Discography[edit]

Incantations & Rhymes: Music for Soprano, Viola, and Piano. Karen Peeler, soprano; Henrietta Neeley, viola; Robin Guy, piano. Superdups, Tewksbury, MA.

Music I heard With You — David Jimerson Sings Songs of Richard Faith [6]

Remember Me: Songs by Richard Faith. Lesley Manning, soprano; Julie Simson, mezzo-soprano; William Lavonis, tenor; Kurt Ollmann, baritone; Elizabeth Rodgers, piano; Richard Faith, piano. eDream Studios, Milwaukee, WI.[7]

Remember Me: Songs by Richard Faith. Brenda Baker, soprano; Richard Faith, piano. [8]

Rhapsody-Chamber Music of Richard Faith [9]

Songs of Love and Longing, Valerie Errante, soprano [10]

The Songs of Richard Faith. Joseph Hopkins, baritone; Richard Faith, piano. Hopkins Recording Company

Incantations and Rhymes. Trio Ariana

The Ensemble da Camera of Washington. Fantasy Trio for Violin, Clarinet and Piano

New Works for Bassoon. Suite for Bassoon and Piano

The Catalina Chamber Orchestra. Concerto for Clarinet and Chamber Orchestra

Further reading[edit]

ASCAP Biographical Dictionary. 4th ed. New York: Jaques Cattell Press, 1980.

Anderson, Ruth. Contemporary American Composers, a Biographical Dictionary. 2nd ed. Boston: G.K. Hall & C0., 1982

Faith, Richard. Interview by William Lavonis. January 3–4, 1991, Reston, Va. Tape recording.

Faith, Richard. The Songs of Richard Faith. Volumes I, II, III. Geneseo, NY: Leyerle Publications, 1993, 1997, 2001.

Kimball, Carol. Song: A Guide to Art Song Style and Literature. Wisconsin: Hal Leonard Corporation, 2006.

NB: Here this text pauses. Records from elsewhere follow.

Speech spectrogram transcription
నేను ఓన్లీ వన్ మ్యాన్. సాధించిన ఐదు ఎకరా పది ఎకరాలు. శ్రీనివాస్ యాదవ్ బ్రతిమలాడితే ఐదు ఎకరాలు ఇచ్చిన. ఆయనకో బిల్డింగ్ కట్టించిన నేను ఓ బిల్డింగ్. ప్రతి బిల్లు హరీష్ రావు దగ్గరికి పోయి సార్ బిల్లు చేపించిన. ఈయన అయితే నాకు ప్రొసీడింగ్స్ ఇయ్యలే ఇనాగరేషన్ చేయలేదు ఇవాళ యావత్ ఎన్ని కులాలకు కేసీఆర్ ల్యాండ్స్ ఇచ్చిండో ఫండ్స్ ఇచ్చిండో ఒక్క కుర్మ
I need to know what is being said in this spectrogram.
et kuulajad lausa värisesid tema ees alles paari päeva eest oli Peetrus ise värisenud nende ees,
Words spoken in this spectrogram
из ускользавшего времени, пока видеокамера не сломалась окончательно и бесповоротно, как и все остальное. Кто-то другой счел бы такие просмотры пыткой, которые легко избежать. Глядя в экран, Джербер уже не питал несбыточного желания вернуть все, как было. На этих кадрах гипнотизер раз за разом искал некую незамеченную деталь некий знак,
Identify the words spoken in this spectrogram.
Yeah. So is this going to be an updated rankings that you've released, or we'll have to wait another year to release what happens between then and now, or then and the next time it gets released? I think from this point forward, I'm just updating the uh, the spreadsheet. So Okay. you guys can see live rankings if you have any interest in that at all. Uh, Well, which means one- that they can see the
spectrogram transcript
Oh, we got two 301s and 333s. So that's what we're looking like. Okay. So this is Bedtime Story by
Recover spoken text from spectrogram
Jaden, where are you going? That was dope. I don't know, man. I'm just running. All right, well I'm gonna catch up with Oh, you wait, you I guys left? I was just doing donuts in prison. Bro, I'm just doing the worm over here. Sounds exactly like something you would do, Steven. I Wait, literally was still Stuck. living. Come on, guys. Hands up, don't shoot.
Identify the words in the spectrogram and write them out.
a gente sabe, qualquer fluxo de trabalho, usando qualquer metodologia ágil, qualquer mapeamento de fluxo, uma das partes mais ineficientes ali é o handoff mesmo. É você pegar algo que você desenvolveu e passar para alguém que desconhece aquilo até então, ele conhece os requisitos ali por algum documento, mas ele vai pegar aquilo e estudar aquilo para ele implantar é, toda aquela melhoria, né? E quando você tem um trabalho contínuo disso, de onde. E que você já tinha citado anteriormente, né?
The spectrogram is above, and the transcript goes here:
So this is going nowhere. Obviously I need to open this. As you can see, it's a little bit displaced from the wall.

Lavonis, William. "The Songs of Richard Faith." DMA Thesis, University of Cincinnati, 1992.

Lavonis, William. "The Songs of Richard Faith." The NATS Journal, Sept/Oct, 1994.

References[edit]

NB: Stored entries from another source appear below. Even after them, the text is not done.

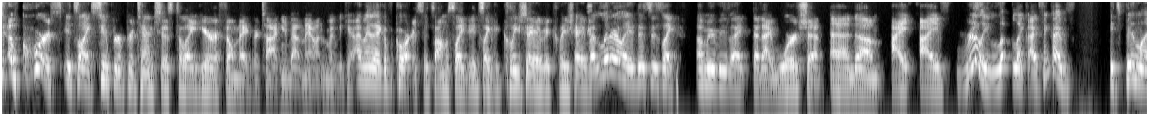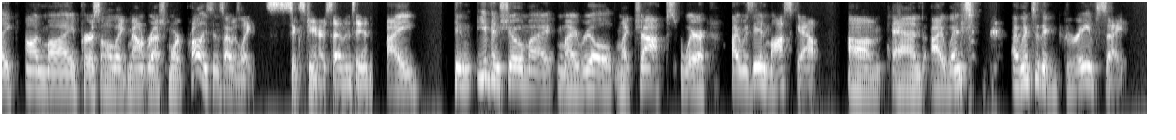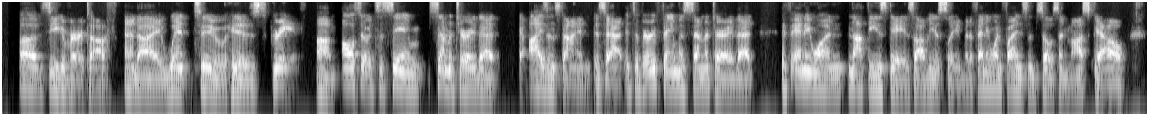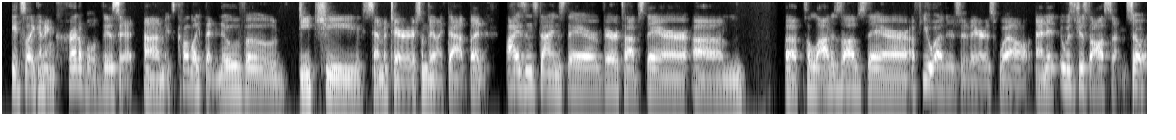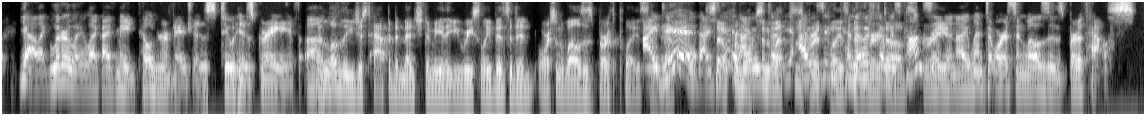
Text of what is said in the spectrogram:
Of course, it's like super pretentious to like hear a filmmaker talking about man with a movie. I mean, like, of course, it's almost like it's like a cliche of a cliche, but literally, this is like a movie like that I worship, and um, I I've really lo- like I think I've it's been like on my personal like Mount Rushmore probably since I was like sixteen or seventeen. I can even show my my real my chops where I was in Moscow um, and I went I went to the grave site of Dziga Vertov and I went to his grave. Um, also, it's the same cemetery that Eisenstein is at. It's a very famous cemetery that if anyone, not these days, obviously, but if anyone finds themselves in Moscow, it's like an incredible visit. Um, it's called like the Novo Dichi Cemetery or something like that. But Eisenstein's there, Vertov's there, um, uh, Kalatozov's there, a few others are there as well, and it, it was just awesome. So yeah, like literally, like I've made pilgrimages to his grave. I Um, love that you just happened to mention to me that you recently visited Orson Welles' birthplace. I uh, did. I So did. from I was, Orson Welles' yeah, I was in Kenosha, Wisconsin, grave. and I went to Orson Welles' birth house.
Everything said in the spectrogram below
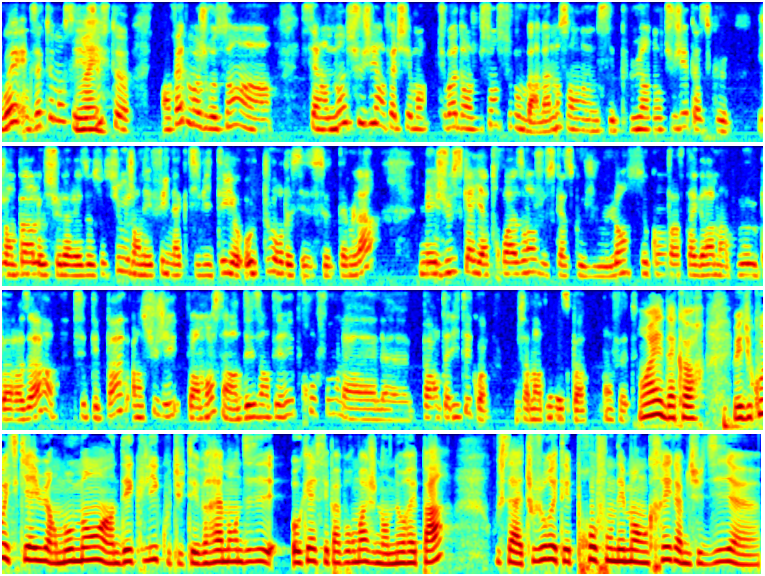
Oui, exactement. C'est juste, euh, en fait, moi, je ressens un, c'est un non-sujet en fait chez moi. Tu vois, dans le sens où, bah, maintenant, c'est plus un non-sujet parce que j'en parle sur les réseaux sociaux, j'en ai fait une activité autour de ce thème-là. Mais jusqu'à il y a trois ans, jusqu'à ce que je lance ce compte Instagram un peu par hasard, c'était pas un sujet. Enfin, moi, c'est un désintérêt profond la, la parentalité, quoi ça m'intéresse pas en fait. Ouais, d'accord. Mais du coup, est-ce qu'il y a eu un moment, un déclic où tu t'es vraiment dit, ok, c'est pas pour moi, je n'en aurais pas, ou ça a toujours été profondément ancré, comme tu dis euh?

  1. ^ {{subst:Lavonis, William. "The Songs of Richard Faith." DMA Thesis, University of Cincinnati, 1992}}
  2. ^ Lavonis, William. "The Songs of Richard Faith." DMA Thesis, University of Cincinnati, 1992
  3. ^ Lavonis, William. "The Songs of Richard Faith." DMA Thesis, University of Cincinnati, 1992
  4. ^ Lavonis, William. "The Songs of Richard Faith." The NATS Journal, Sept/Oct, 1994
  5. ^ Lavonis, William. "The Songs of Richard Faith." The NATS Journal, Sept/Oct, 1994
  6. ^ Faith, Richard. Interview by William Lavonis. January 3–4, 1991, Reston, Va. Tape recording
  7. ^ Lavonis, William. "The Songs of Richard Faith." The NATS Journal, Sept/Oct, 1994
  8. ^ {{subst:Faith, Richard. The Songs of Richard Faith. Volumes I, II, III. Geneseo, NY: Leyerle Publications, 1993, 1997, 2001.}}
  9. ^ Lavonis, William. "The Songs of Richard Faith." The NATS Journal, Sept/Oct, 1994

External links[edit]

The Songs of Richard Faith: 1990-1995-Thesis [11]